In response to my earlier posting, an Assistant Dean at Michigan sent me some interesting numbers culled from the AALS Directory of Law Teachers. The data was presented in aggregate form, which works to the advantage of larger schools like Michigan, and covered all those listed in the directory, meaning those who earned their law degees forty years ago, as well as those who earned their degrees ten years ago. Still, it is easy enough to make a kind of per capita adjustment (to take account of very different school sizes), similar to what I've done for the Supreme Court clerkship listings: namely, to divide the total number of law teachers by the average recent class size rounded to the nearest 25.
For the 7,820 tenured and tenure-track law professors listed in the AALS Directory, here are the ten law schools who graduated the most law teachers (adjusted, per above, for class size):
1. Yale University (3.68)
2. Harvard University (1.94)
3. University of Chicago (1.51)
4. Stanford University (1.33)
5. Columbia University (0.84)
5. University of Michigan (0.84)
7. University of California, Berkeley (0.77)
8. University of Pennsylvania (0.67)
9. New York University (0.62)
10. Duke University (0.51)
10. Northwestern Univeristy (0.51)
Obviously schools like Michigan and Penn, which had a more dominant position in legal academia a generation or two ago, fare better by a measure like this, and schools, like NYU, which have improved markedly in the last generation don't do quite as well. Those changes show up in more recent studies of placement in law teaching.

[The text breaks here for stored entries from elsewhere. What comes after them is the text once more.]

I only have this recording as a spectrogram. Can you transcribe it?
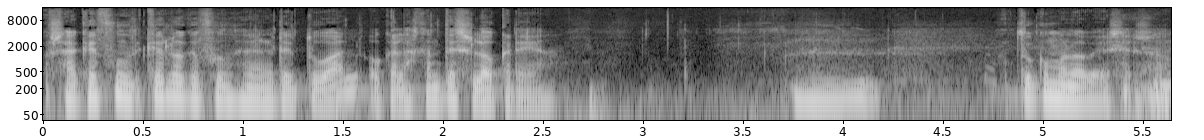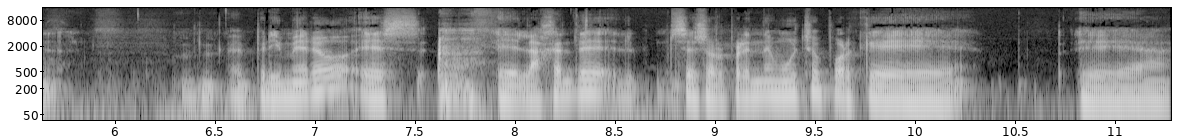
o sea, ¿qué, qué es lo que funciona en el ritual o que la gente se lo crea? ¿Tú cómo lo ves eso? Eh, Primero es eh, la gente se sorprende mucho porque eh,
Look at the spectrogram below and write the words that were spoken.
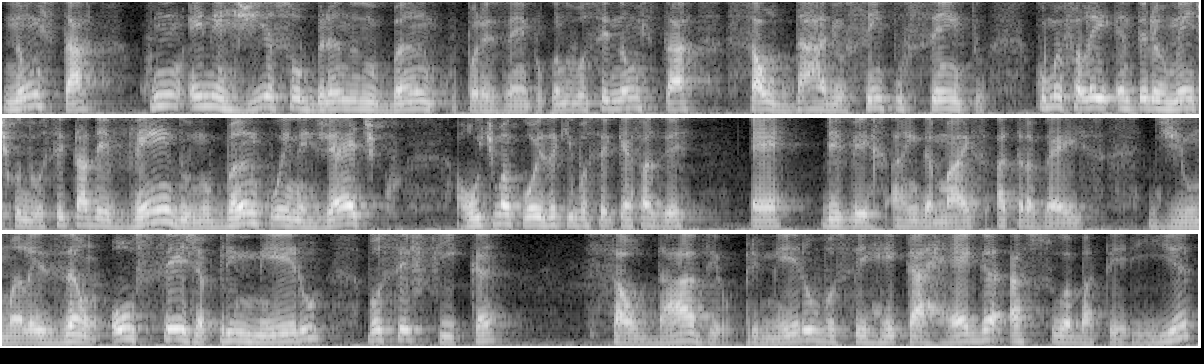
não está com energia sobrando no banco, por exemplo, quando você não está saudável 100%. Como eu falei anteriormente, quando você está devendo no banco energético, a última coisa que você quer fazer é dever ainda mais através de uma lesão. Ou seja, primeiro você fica saudável, primeiro você recarrega a sua bateria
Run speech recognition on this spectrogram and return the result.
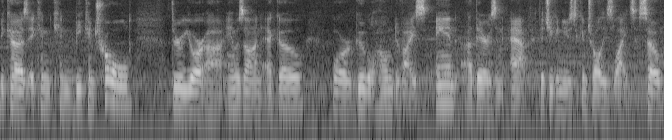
because it can, can be controlled through your uh, Amazon Echo or Google Home device and uh, there's an app that you can use to control these lights. So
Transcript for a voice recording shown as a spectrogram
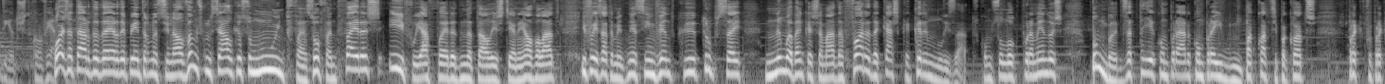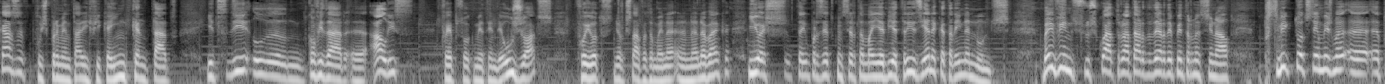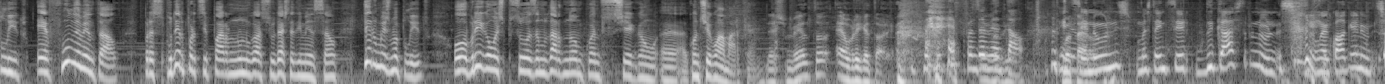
dedos de conversa. Hoje à tarde da RDP Internacional vamos conhecer algo que eu sou muito fã. Sou fã de feiras e fui à feira de Natal este ano em Alvalade e foi exatamente nesse evento que tropecei numa banca chamada Fora da Casca Caramelizado. Como sou louco por amêndoas, pumba, desatei a comprar, comprei pacotes e pacotes. Para que fui para casa, fui experimentar e fiquei encantado e decidi uh, convidar uh, Alice, que foi a pessoa que me atendeu, o Jorge, foi outro senhor que estava também na, na, na, banca. E hoje tenho o prazer de conhecer também a Beatriz e Ana Catarina Nunes. Bem-vindos os quatro à tarde da RDP Internacional. Percebi que todos têm o mesmo uh, apelido. É fundamental para se poder participar num negócio desta dimensão ter o mesmo apelido ou obrigam as pessoas a mudar de nome quando, chegam, uh, quando chegam à marca? Neste momento é obrigatório. é fundamental. Tem de ser Nunes, mas tem de ser de Castro Nunes. Não é qualquer Nunes.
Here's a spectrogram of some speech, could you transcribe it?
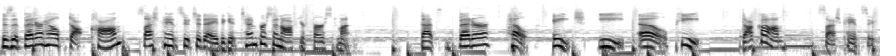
Visit betterhelp.com slash pantsuit today to get 10% off your first month. That's betterhelp, H-E-L-P dot com slash pantsuit.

Michigan also sent me data on the 1,623 faculty at "the top 25" law schools (I don't know what the measure was for "top 25," though I suspect it was U.S. News). Here are the five law schools that graduated the most law teachers at these "top" schools:
1. Yale University (1.68)
2. Harvard University (0.68)
3. University of Chicago (0.52)
4. Stanford University (0.39)
5. Columbia University (0.29)
Michigan comes in at 6th here, with a score of 0.21, followed by Berkeley at 0.20. The compression of scores thereafter make the further distinctions of dubious significance.